Count the lines of data below that include "words". Provide only the number.

Input material
____________________

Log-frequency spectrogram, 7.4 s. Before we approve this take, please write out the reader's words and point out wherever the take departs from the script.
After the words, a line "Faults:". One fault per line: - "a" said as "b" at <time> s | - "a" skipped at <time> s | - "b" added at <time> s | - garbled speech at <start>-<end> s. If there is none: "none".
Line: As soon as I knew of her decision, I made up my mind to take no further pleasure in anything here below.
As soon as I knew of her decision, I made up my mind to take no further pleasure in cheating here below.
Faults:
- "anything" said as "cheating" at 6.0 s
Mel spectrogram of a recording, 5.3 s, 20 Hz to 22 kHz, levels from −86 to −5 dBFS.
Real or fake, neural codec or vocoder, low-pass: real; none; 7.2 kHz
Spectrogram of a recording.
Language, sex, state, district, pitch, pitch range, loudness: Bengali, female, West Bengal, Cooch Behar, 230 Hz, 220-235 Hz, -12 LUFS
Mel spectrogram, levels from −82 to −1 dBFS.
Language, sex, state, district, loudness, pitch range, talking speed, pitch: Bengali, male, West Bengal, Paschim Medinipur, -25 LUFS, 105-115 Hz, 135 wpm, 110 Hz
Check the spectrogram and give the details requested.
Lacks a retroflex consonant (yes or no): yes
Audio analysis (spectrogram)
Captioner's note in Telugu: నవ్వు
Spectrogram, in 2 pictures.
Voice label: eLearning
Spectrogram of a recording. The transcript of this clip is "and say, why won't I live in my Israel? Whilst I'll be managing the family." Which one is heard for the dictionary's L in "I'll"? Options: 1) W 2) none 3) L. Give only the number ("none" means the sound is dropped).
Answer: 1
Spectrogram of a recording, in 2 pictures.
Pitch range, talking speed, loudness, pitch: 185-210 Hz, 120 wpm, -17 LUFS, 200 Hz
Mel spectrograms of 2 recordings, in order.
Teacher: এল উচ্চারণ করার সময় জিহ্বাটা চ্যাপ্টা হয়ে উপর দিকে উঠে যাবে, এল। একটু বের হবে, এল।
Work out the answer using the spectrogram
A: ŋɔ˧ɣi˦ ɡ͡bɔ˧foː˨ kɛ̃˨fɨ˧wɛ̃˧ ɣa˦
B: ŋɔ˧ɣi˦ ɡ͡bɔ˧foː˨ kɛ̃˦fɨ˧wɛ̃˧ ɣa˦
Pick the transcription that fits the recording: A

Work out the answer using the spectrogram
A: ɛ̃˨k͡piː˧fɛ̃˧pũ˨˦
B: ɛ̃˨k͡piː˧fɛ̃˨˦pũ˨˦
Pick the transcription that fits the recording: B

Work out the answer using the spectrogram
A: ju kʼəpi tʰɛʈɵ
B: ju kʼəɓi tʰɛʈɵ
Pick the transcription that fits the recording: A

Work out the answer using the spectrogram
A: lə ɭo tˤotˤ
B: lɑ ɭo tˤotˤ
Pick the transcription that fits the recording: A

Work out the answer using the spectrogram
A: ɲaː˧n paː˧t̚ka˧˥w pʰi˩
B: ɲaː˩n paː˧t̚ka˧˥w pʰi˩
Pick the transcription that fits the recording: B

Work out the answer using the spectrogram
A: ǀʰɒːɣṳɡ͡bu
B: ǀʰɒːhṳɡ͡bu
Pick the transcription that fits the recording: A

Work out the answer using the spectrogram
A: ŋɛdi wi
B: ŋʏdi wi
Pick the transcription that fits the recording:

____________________

Answer to this task
2